However, there are many things you can do to help yourself:

  • Eating little and often (for example, every two to three hours).
  • Eating dry crackers or toast.
  • Eating ginger biscuits.
  • Avoiding very rich, spicy, or fatty foods.
  • Eating a little when you wake up before brushing the teeth and taking time to get out of bed.
  • Drinking lots of liquid (but avoiding alcohol and caffeine).
  • Sitting down after eating.
  • Moving slowly and avoiding sudden movements.
  • Getting some fresh air and exercise daily.

 

How will I know I am getting better?

You will know you are getting better once you are able to eat and drink and your symptoms have improved and you no longer have

ketones (ketones are toxic (poisonous) acidic chemicals) in your urine.

Advice on discharge from hospital.

You will be discharged home with oral medication to help control the nausea and vomiting. We recommend that you continue to take the medication regularly and to see your GP when the medication runs out.

However, there are many things you can do to help yourself:

  • Eating little and often (for example, every two to three hours).
  • Eating dry crackers or toast.
  • Eating ginger biscuits.
  • Avoiding very rich, spicy, or fatty foods.
  • Eating a little when you wake up before brushing the teeth and taking time to get out of bed.
  • Drinking lots of liquid (but avoiding alcohol and caffeine).
  • Sitting down after eating.
  • Moving slowly and avoiding sudden movements.
  • Getting some fresh air and exercise daily.

 

What will happen to me?

The good news is that morning sickness usually gets better after the first three months of pregnancy. But for some women it can go on longer. About 1 in 10 women still feel sick after 20 weeks of pregnancy.

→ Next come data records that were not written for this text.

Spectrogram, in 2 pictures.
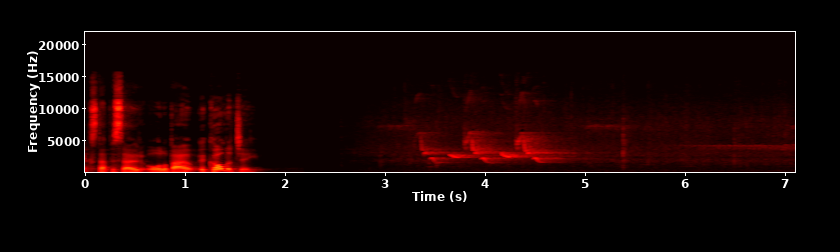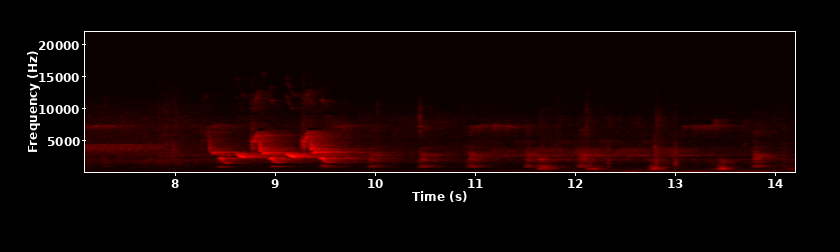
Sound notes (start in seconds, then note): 2.7 water rushing; 3.1 birds chirping; 8.9 wildlife bustling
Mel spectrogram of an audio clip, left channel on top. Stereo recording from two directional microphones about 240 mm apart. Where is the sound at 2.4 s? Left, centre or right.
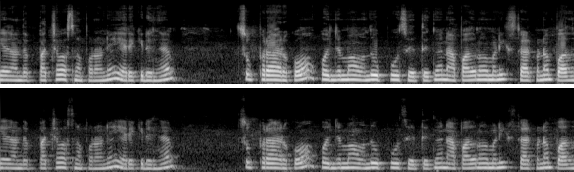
Left.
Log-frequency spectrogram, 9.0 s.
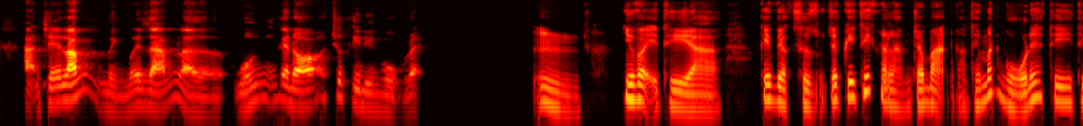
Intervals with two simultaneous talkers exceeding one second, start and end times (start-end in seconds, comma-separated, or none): none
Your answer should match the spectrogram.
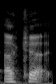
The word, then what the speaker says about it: Arquette: Patricia Arquette, is it? Is that how you pronounce it? Arquette, yeah.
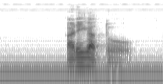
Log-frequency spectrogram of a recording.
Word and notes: merci: [mɛʁ.si]; Paris

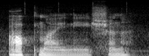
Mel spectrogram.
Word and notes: exchange: /ɛks.tʃeɪndʒ/

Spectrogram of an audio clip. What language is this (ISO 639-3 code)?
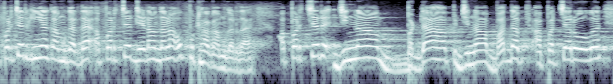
doi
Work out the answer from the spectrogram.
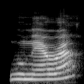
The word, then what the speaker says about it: Woomera: He launched two solar sounding rockets from Woomera. Did I pronounce that correct, Dr. Strong? Woomera, Boomerang. Woomera, South Australia.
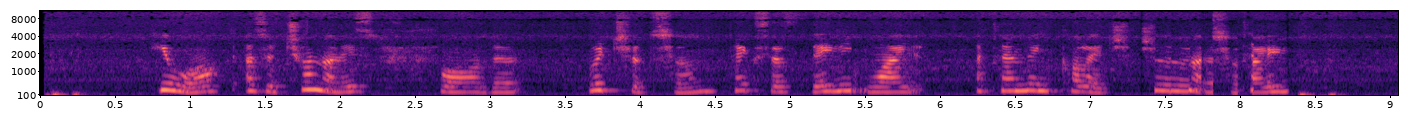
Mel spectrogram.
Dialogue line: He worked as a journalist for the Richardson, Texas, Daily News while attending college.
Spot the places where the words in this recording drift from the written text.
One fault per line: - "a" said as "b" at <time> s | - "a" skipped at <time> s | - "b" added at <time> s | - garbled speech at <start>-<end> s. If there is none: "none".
- "News" skipped at 5.4 s
- garbled speech at 7.3-8.3 s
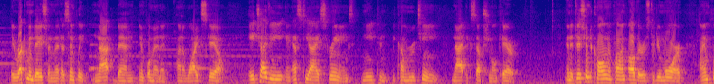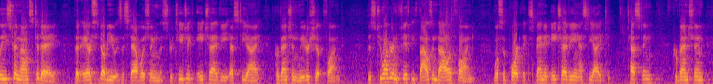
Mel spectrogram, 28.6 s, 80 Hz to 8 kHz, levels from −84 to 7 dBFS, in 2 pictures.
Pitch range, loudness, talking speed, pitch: 105-125 Hz, -17 LUFS, 130 wpm, 115 Hz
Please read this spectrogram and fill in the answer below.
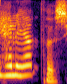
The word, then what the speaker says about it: Helianthus: Anyway, the scientific name for the sunflower is Helianthus. Have I pronounced that right? – I would say, yes, I'd say Helianthus, yes, or Helianthus, yep, one or the other.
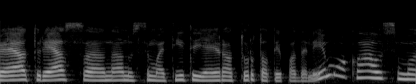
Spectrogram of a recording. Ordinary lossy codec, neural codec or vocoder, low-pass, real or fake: Opus, 32 kbps; none; 7.2 kHz; real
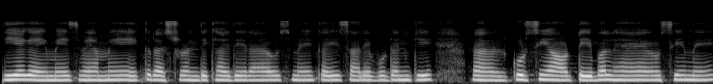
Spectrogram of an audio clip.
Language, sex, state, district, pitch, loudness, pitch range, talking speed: Hindi, female, Uttar Pradesh, Muzaffarnagar, 205 Hz, -15 LUFS, 200-210 Hz, 200 wpm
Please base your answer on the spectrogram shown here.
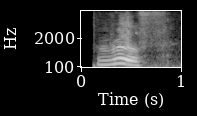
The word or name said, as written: roof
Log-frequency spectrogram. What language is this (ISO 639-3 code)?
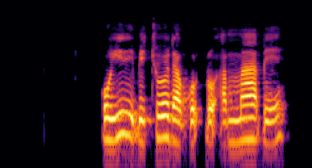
fub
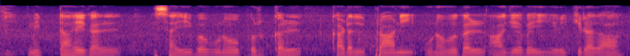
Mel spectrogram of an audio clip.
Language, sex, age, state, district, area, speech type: Tamil, male, 18-30, Tamil Nadu, Mayiladuthurai, urban, read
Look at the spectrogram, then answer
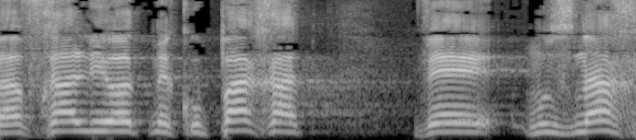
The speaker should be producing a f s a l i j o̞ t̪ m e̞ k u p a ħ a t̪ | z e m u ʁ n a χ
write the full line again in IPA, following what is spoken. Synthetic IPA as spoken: a f χ a l i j o̞ t̪ m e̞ k u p a χ a t̪ | v e m u z n a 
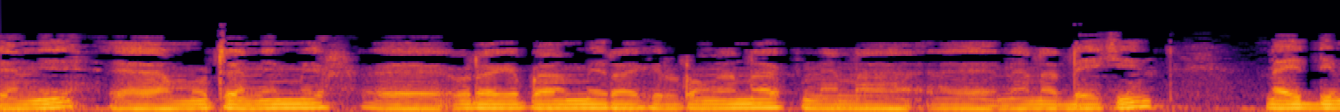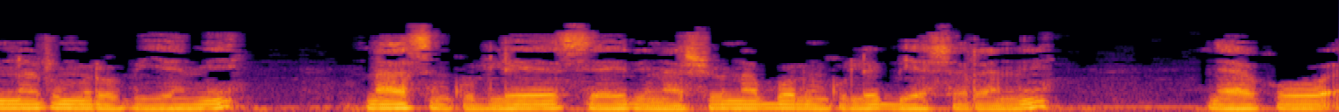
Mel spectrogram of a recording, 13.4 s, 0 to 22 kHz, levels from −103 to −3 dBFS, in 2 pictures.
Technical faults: transcoding between lossy codecs

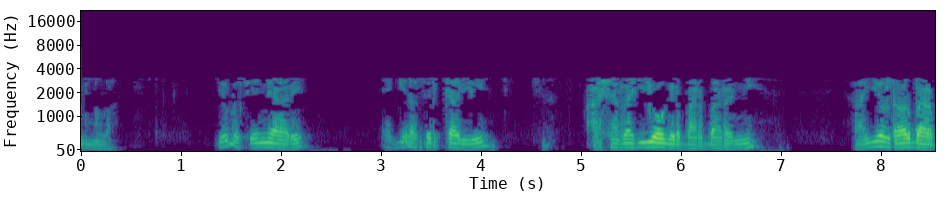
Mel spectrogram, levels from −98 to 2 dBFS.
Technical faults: Vorbis compression; pre-echo

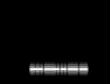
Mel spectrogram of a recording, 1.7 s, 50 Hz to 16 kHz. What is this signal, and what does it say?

Dr. Najlaa Al Tamimi

  • Specialist Obstetrician & Gynecologist
  • MBChB, MRCOG, DGO